Despite fixed introductory interest rate deals on credit cards that often last for several months to a year, most credit card interest rates are variable and subject to change. If this is the case, your agreement will stipulate this. Therefore, the credit card company has the ability to raise your rate when and if it sees fit. One reason they may decide to do so is if you are paying the minimum payment every month and they do not deem you as a good risk.
When attempting to get other new forms of credit whether it is a mortgage, auto, or personal loan, you may encounter some issues if you’ve only been paying minimum monthly credit card payments. Lenders may view your payment behavior as risky for them, questioning your financial status. Are you having trouble paying your existing bills? Will you be able to repay an additional debt? And, even if you are able to obtain the loan, it may be at a higher interest rate than you had hoped.
In today’s volatile economy, credit card companies are less generous than they once were in terms of credit limits. Cardholders who pay larger monthly payments are rewarded with larger credit lines whereas those making minimum payments may be viewed as financially unstable resulting in reduced lines.
The amount of overall debt you owe, including credit card balances, directly impacts your credit score. In order to pay off outstanding balances and improve your score, it is important to pay more than the minimum. By doing so, your debt will decline more quickly giving you a better debt to credit ratio and thus a higher score.
It is always best to pay your credit card balance if you can, and if not, at least pay something towards your principal even if it is just a few dollars above the minimum. Some credit card companies rate customers in categories related to minimum payment. In this case, if you pay beyond that, you will be bumped up to a higher category which translates better on your credit report. Plus, if you are consistently paying the minimum, you would be shocked to find out how long it might take you to pay off your credit card debt and how much of your hard-earned money you’ll be throwing away on interest payments. Therefore, pay as much as you can possibly afford on a monthly basis until your balance is zero. This may be easier said than done but is the key to becoming and staying debt-free.

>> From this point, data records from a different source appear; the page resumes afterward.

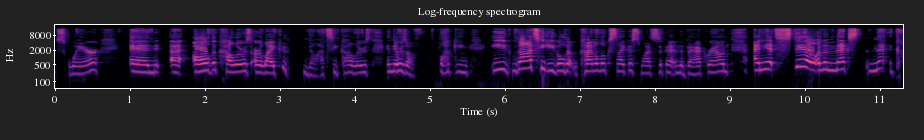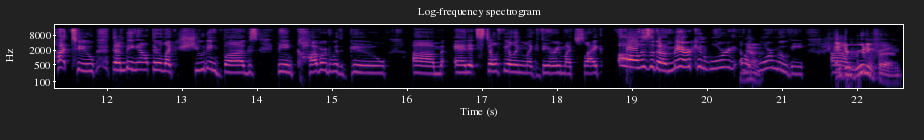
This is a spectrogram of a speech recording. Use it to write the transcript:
square and uh, all the colors are like Nazi colors, and there's a fucking e- Nazi eagle that kind of looks like a swastika in the background, and yet still, and the next ne- cut to them being out there like shooting bugs, being covered with goo, um, and it's still feeling like very much like, oh, this is an American war like Yeah. war movie. and you're Um, rooting for him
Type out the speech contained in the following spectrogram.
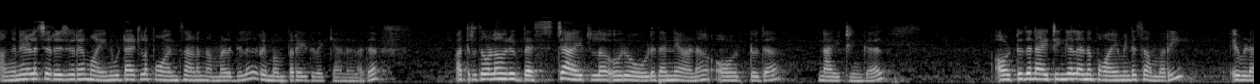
അങ്ങനെയുള്ള ചെറിയ ചെറിയ മൈന്യൂട്ടായിട്ടുള്ള പോയിന്റ്സ് ആണ് നമ്മളിതിൽ റിമെമ്പർ ചെയ്ത് വെക്കാനുള്ളത്. അത്രത്തോളം ഒരു ബെസ്റ്റ് ആയിട്ടുള്ള ഒരു ഓട് തന്നെയാണ് ode to the nightingale ode to the nightingale എന്ന പോയമിന്റെ സമ്മറി ഇവിടെ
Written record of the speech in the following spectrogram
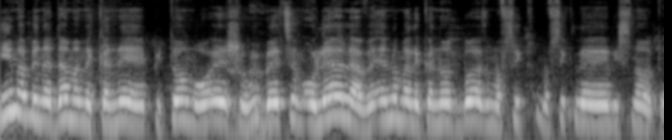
אם הבן אדם המקנא פתאום רואה שהוא בעצם עולה עליו ואין לו מה לקנות בו אז הוא מפסיק, מפסיק לשנוא אותו.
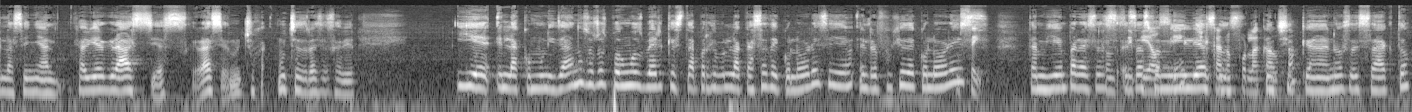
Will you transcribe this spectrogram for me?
la señal. Javier, gracias, gracias, mucho, muchas gracias, Javier. Y en, en la comunidad nosotros podemos ver que está, por ejemplo, la Casa de Colores, el Refugio de Colores. Sí. También para esas, familias. Chicanos por la Causa. chicanos, exacto.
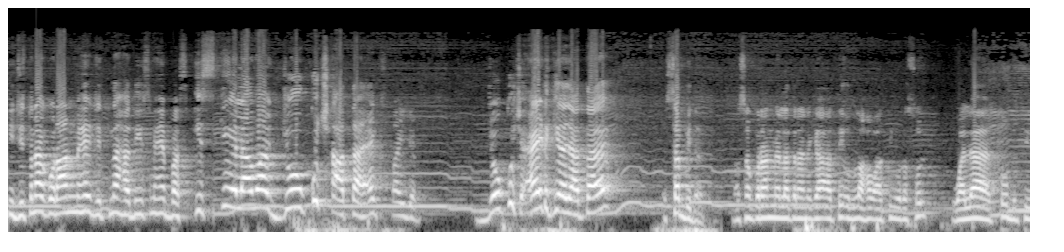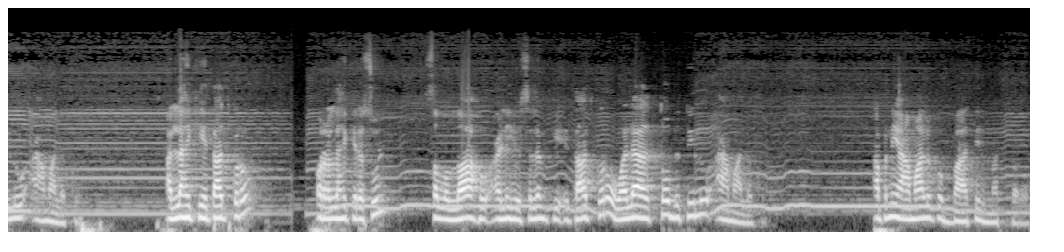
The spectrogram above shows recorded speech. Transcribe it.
कि जितना कुरान में है, जितना हदीस में है, बस इसके अलावा जो कुछ आता है एक्स वाई जो कुछ ऐड किया जाता है, सब बिदत मसा कुरान में अल्लाह ताला ने कहा आती अल्लाह आती रसूल, वला तुबतिलु अमालकुम अल्लाह की इताद करो और अल्लाह के रसूल सल्लल्लाहु अलैहि वसल्लम की इताद करो, वला तुबतिलु अमालकुम अपने अमाल को बातिल मत करो।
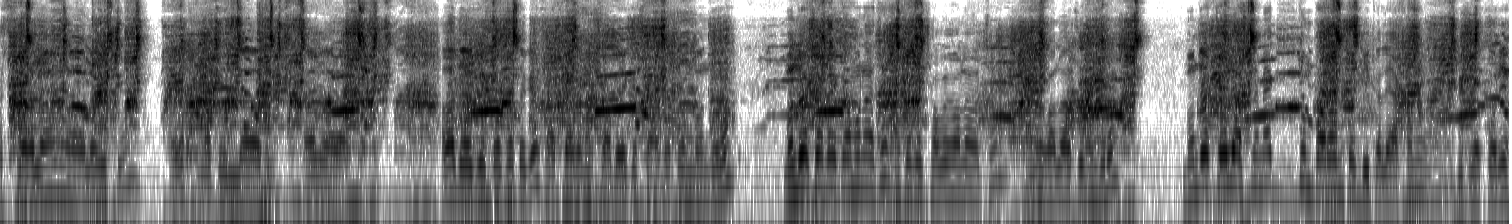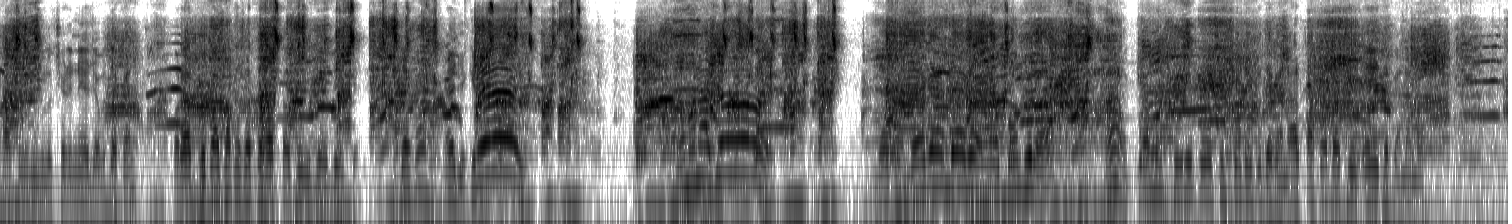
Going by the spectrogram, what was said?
আসসালামু আলাইকুম। রহমতুল্লাহ আমাদের পক্ষ সবাই কেমন আছেন? সবাই ভালো আছেন। আমি ভালো আছি বন্ধুরা। বন্ধুরা, চলে আসলাম একদম পরন্ত বিকালে। এখনই ভিডিও করে হাসিগুলো ছেড়ে নিয়ে যাব। দেখেন, ওরা ঢোকার সাথে সাথে হত্যা শুরু করে দিয়েছে। দেখো, এই যে, কিরে? কেমন আছো? দেখেন দেখেন দেখেন বন্ধুরা হ্যাঁ কেমন শুরু করেছে সেটা একটু দেখেন। আর পাশাপাশি এই দেখেন আমার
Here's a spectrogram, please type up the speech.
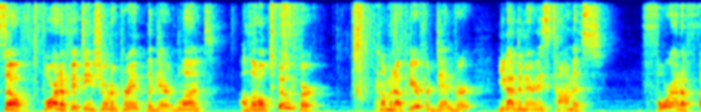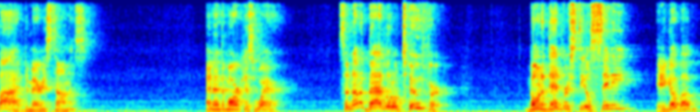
So, 4 out of 15 shorter print, LeGarrette Blunt. A little twofer coming up here for Denver. You got Demaryius Thomas. Four out of five, Demaryius Thomas. And then Demarcus Ware. So not a bad little twofer. Going to Denver, Steel City. Here you go, bub.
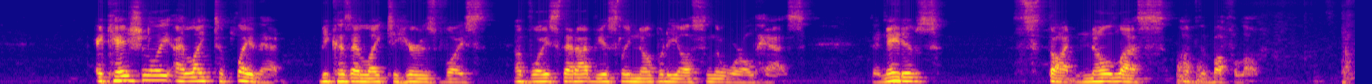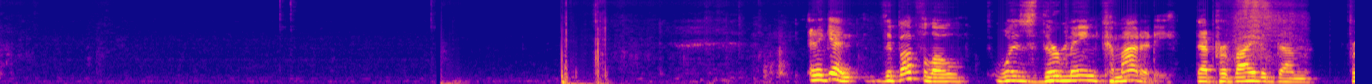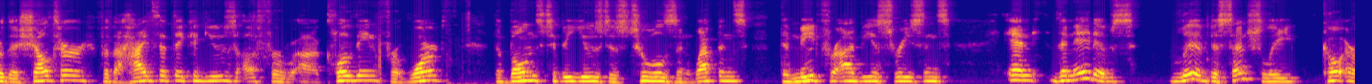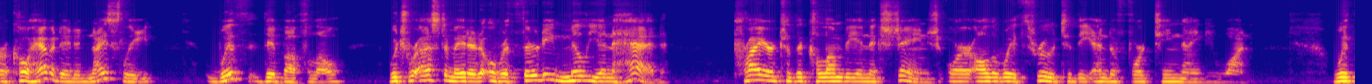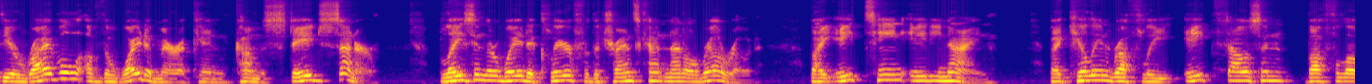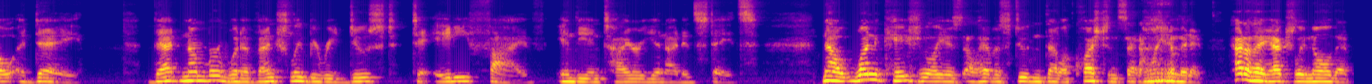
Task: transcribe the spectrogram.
occasionally I like to play that because I like to hear his voice a voice that obviously nobody else in the world has. The natives thought no less of the buffalo. And again, the buffalo was their main commodity that provided them for the shelter, for the hides that they could use, uh, for uh, clothing, for warmth, the bones to be used as tools and weapons the meat for obvious reasons. And the natives lived essentially co- or cohabitated nicely with the buffalo, which were estimated at over 30 million head prior to the Columbian Exchange, or all the way through to the end of 1491. With the arrival of the white American comes stage center, blazing their way to clear for the Transcontinental Railroad. By 1889, by killing roughly 8,000 buffalo a day. That number would eventually be reduced to 85 in the entire United States. Now, one occasionally is I'll have a student that'll question saying, oh, wait a minute, how do they actually know that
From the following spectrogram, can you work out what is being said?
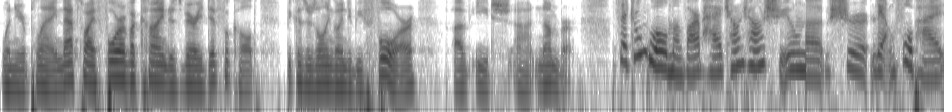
when you're playing. That's why four of a kind is very difficult because there's only going to be four of each uh, number. 在中国，我们玩牌常常使用的是两副牌，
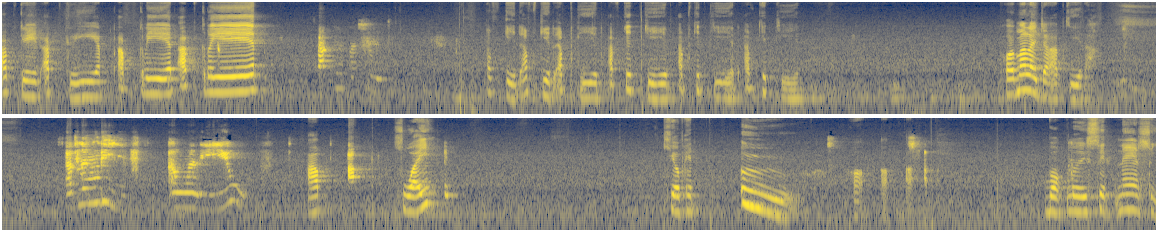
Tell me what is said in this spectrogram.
อัปเกรด อัปเกรด อัปเกรด อัปเกรดตัดมาชิวอัปเกรด อัปเกรด อัปเกรด อัปเกรดเกรดอัปเกรดเกรดอัปเกรดเกรดพอดเมื่อไหรจะอัปเกรดอะนัดนึงดิเอามาลิ้วอัพอัพสวยเคียวเพชรเอออะอะอะบอกเลยเสร็จแน่สี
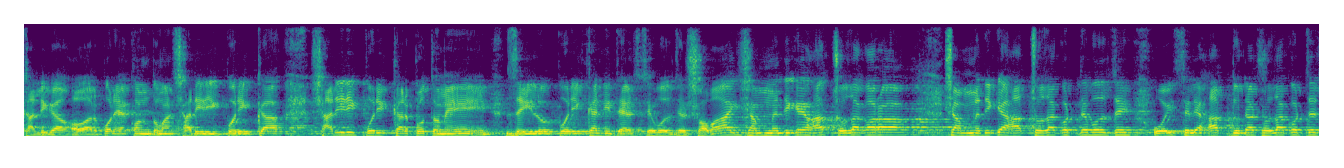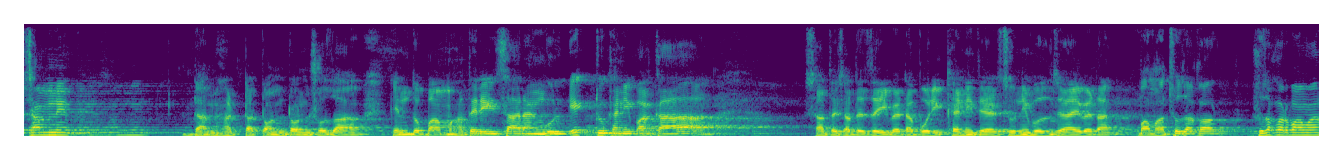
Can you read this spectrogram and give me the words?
খালিগা হওয়ার পরে এখন তোমার শারীরিক পরীক্ষা। শারীরিক পরীক্ষার প্রথমে যেই লোক পরীক্ষা নিতে আসছে বলছে, সবাই সামনে দিকে হাত সোজা করা। সামনে দিকে হাত সোজা করতে বলছে, ওই ছেলে হাত দুটা সোজা করছে সামনে। ডান হাতটা টন টন সোজা, কিন্তু বাম হাতের এই সার আঙ্গুল একটুখানি বাঁকা। সাথে সাথে যেই বেটা পরীক্ষা নিতে আসছে, উনি বলছে, আয় বেটা, মামা, সোজা কর সোজা কর মামা,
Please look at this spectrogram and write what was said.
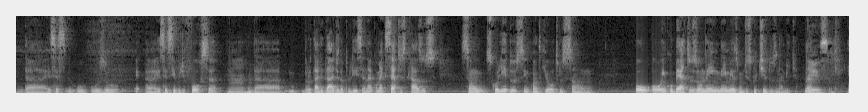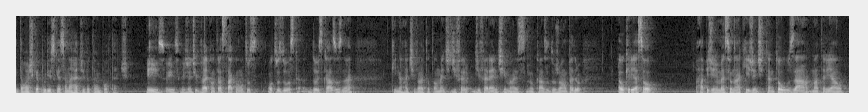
da excess, o uso uh, excessivo de força, uhum. da brutalidade da polícia, né? Como é que certos casos são escolhidos enquanto que outros são ou, ou encobertos ou nem, nem mesmo discutidos na mídia, né? Isso. Então acho que é por isso que essa narrativa é tão importante. Isso, isso. A gente vai contrastar com outros outros dois, dois casos, né? que narrativa é totalmente difer diferente, mas no caso do João Pedro, eu queria só rapidinho mencionar que a gente tentou usar material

If you have more than one card, but cannot afford to pay entire balances on all of them, figure out a sensible payment strategy. Determine which card has the highest interest rate, pay that balance and pay minimum payments on the others in order to avoid late fees. Slowly but surely you will get your debt under control.
If you begin to feel you are struggling with your credit card bills, don’t panic. Review your statements and spending habits to get an idea of where you stand. If you determine that your debt is greater than 20% of your annual income, it is probably a good idea to get some help from a professional credit counselor.
These expert advisors can help you develop a plan for getting spending under control and paying back your debt. Although the National Foundation for Credit Counseling can set you up with a low-cost counselor, you may want to first contact your credit union. Often, credit unions offer free, confidential financial counseling, education, and debt management – these programs offer certified counselors who will help you review your credit report, build a structured repayment plan, and figure out a money management solution.